The first Gresham Professor of Geometry was mathematician Henry Briggs, appointed in March 1596/7. He invented Briggsian (base-10) logarithms and also devised our familiar algorithm for long division. Another famed appointment was Robert Hooke (of Hooke’s Law), appointed March 20, 1664/1665.
A Calendar Tidbit: The dual years above are noted to accommodate Old Style and New Style dates. In September 1752, the Georgian calendar eliminated 11 days from the previously used Julian calendar. At the same time, the new year began on January 1, not Lady Day, March 25.
Professor Sarah Hart’s Lectures. Formally termed the Gresham Professorship in Geometry and Other Mathematical Sciences, its appointee presents 18 public lectures at Gresham College, six each year over three years. Professor Hart is the 33rd academic in the chair’s history, and the first woman so honored.

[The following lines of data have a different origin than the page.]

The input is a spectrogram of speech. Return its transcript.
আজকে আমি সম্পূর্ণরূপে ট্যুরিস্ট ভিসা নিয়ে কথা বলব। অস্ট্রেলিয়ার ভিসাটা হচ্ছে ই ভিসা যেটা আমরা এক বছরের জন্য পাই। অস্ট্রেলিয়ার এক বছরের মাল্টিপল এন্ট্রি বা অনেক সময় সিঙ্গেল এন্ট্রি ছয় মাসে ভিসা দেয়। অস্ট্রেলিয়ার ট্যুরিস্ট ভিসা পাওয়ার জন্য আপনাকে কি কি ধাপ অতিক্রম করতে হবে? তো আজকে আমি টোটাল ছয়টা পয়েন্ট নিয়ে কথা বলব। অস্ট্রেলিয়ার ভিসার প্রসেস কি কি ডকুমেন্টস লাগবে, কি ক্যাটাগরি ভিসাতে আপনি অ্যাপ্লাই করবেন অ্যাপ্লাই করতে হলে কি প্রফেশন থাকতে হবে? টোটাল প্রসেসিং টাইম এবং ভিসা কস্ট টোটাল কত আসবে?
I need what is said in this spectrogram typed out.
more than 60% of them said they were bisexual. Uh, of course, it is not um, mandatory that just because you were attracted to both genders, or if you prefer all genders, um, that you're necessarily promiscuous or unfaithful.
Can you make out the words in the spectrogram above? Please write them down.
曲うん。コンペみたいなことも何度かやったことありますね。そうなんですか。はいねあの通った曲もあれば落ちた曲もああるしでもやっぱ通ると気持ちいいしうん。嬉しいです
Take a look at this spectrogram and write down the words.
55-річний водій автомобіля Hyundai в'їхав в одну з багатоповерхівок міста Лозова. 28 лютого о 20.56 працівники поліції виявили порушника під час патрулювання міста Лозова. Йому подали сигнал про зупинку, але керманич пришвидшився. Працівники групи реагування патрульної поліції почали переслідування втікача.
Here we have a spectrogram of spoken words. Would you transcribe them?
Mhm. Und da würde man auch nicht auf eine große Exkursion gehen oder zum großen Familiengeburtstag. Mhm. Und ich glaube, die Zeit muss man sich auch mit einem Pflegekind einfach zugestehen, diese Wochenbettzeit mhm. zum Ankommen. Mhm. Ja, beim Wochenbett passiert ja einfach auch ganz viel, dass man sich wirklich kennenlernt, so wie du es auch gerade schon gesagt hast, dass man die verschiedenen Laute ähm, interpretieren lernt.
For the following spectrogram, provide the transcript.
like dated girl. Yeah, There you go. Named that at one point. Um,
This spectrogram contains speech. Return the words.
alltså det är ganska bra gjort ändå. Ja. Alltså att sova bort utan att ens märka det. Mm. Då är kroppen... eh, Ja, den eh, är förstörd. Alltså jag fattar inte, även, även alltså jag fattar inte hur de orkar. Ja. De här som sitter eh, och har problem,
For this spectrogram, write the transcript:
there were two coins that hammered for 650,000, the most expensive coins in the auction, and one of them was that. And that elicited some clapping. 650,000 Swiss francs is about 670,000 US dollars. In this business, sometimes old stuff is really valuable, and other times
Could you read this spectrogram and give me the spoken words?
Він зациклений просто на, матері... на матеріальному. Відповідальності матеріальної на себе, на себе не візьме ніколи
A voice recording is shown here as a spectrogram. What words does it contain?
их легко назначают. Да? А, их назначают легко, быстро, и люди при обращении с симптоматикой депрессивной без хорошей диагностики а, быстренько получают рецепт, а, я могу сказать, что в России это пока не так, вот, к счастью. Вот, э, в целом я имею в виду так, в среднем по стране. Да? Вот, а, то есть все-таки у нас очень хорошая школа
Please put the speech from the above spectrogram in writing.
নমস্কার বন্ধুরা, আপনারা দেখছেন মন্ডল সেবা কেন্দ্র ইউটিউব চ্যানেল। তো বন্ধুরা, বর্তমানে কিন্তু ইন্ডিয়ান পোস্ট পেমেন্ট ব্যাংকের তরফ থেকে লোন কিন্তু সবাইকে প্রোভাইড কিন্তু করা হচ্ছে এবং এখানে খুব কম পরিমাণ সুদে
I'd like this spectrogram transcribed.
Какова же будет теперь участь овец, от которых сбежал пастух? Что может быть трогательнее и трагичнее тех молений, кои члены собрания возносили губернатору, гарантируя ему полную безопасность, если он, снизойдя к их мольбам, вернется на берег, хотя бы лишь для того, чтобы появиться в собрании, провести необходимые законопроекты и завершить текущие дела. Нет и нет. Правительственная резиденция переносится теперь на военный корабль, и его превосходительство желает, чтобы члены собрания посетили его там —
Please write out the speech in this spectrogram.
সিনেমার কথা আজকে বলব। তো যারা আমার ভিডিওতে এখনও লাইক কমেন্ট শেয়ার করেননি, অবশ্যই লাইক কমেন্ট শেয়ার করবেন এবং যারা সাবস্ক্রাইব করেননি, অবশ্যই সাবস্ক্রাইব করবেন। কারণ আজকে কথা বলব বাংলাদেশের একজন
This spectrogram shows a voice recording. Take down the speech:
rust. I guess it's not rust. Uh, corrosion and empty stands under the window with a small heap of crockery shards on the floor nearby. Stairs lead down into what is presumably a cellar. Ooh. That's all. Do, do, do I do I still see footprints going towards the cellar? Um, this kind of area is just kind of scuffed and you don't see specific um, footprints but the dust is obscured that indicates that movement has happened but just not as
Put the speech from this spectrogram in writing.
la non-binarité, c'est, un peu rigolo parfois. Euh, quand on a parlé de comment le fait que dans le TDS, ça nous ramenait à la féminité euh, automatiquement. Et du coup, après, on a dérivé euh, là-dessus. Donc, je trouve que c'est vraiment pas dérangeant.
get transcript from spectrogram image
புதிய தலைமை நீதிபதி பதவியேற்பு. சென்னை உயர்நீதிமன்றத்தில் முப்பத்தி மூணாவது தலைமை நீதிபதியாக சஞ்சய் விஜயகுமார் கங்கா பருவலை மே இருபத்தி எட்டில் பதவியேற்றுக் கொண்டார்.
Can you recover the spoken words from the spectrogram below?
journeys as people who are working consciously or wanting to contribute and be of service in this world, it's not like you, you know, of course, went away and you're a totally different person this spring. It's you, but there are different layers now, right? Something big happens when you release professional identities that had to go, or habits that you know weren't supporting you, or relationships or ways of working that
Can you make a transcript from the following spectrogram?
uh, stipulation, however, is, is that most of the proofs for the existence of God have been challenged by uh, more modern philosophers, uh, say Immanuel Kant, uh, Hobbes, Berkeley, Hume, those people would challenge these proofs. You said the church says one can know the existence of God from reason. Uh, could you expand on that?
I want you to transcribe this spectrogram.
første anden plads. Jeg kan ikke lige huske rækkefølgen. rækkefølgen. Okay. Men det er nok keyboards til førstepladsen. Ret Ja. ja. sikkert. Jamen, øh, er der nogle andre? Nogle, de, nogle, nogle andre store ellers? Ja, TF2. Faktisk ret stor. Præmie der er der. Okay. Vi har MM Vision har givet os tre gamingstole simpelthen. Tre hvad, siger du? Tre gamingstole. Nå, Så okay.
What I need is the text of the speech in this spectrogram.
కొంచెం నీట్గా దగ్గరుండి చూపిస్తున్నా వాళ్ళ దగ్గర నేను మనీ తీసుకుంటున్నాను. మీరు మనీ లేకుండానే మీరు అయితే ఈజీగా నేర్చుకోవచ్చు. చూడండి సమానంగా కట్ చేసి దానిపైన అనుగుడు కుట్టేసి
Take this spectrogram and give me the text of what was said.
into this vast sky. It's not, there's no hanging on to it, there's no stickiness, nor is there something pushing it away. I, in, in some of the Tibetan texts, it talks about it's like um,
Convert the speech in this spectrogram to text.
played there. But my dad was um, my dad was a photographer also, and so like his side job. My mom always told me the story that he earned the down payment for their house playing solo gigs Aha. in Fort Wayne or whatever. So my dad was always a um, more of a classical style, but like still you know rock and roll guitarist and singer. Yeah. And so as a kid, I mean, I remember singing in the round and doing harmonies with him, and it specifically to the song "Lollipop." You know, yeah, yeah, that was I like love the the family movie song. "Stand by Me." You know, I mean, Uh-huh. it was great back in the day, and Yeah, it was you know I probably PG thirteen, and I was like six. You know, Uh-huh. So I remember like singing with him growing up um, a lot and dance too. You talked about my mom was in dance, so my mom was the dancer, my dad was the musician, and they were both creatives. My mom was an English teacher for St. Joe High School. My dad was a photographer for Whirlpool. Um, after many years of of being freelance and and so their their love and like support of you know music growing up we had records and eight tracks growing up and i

“Ahab’s Arithmetic: The Mathematics of Moby-Dick” is a Hart paper evolving from her Gresham lectures. In it, she observes, “… Melville was unusually sophisticated in his level of mathematical knowledge, and moreover that he evidently enjoyed mathematics and was good at it.”
Hart notes that after Melville’s poorly reviewed book Mardi, he “promised his publisher that his next book would contain ‘no metaphysics, no conic-sections, nothing but cakes & ale.’”
“…but by the time Moby-Dick came along,” Hart writes, “Melville had most assuredly reneged on his promise.”
Try Pots and the Cycloid. In The New York Times article, Siobhan Roberts writes, “Among all the literary works she [Professor Hart] considered for the Gresham lectures, her favorite is Moby-Dick. Melville’s choicest mathematical allusion is perhaps found in his description of the large whaling ‘try pots.’ The pots were so large, that sailors ‘coil themselves away there for a nap’ and they were also a nice place for ‘profound mathematical meditation.’ ”
Roberts continues: “As Ishmael observed, ‘It was in the left hand try-pot of the Pequod, with the soapstone diligently circling round me, that I was first indirectly struck by the remarkable fact, that in geometry all bodies gliding along the cycloid, my soapstone for example, will descend from any point in precisely the same time.’ ”
Gee, and I thought Moby-Dick was a sea story about hunting this big white fish. ds
© Dennis Simanaitis, SimanaitisSays.com, 2021
The cycloid is inextricably linked with the isochronism of pendula. Hooke was the first to study this, and discovered that the pendulum bob needed to follow the cycloid to be truly isochronous.
Yea, you had to know me back then….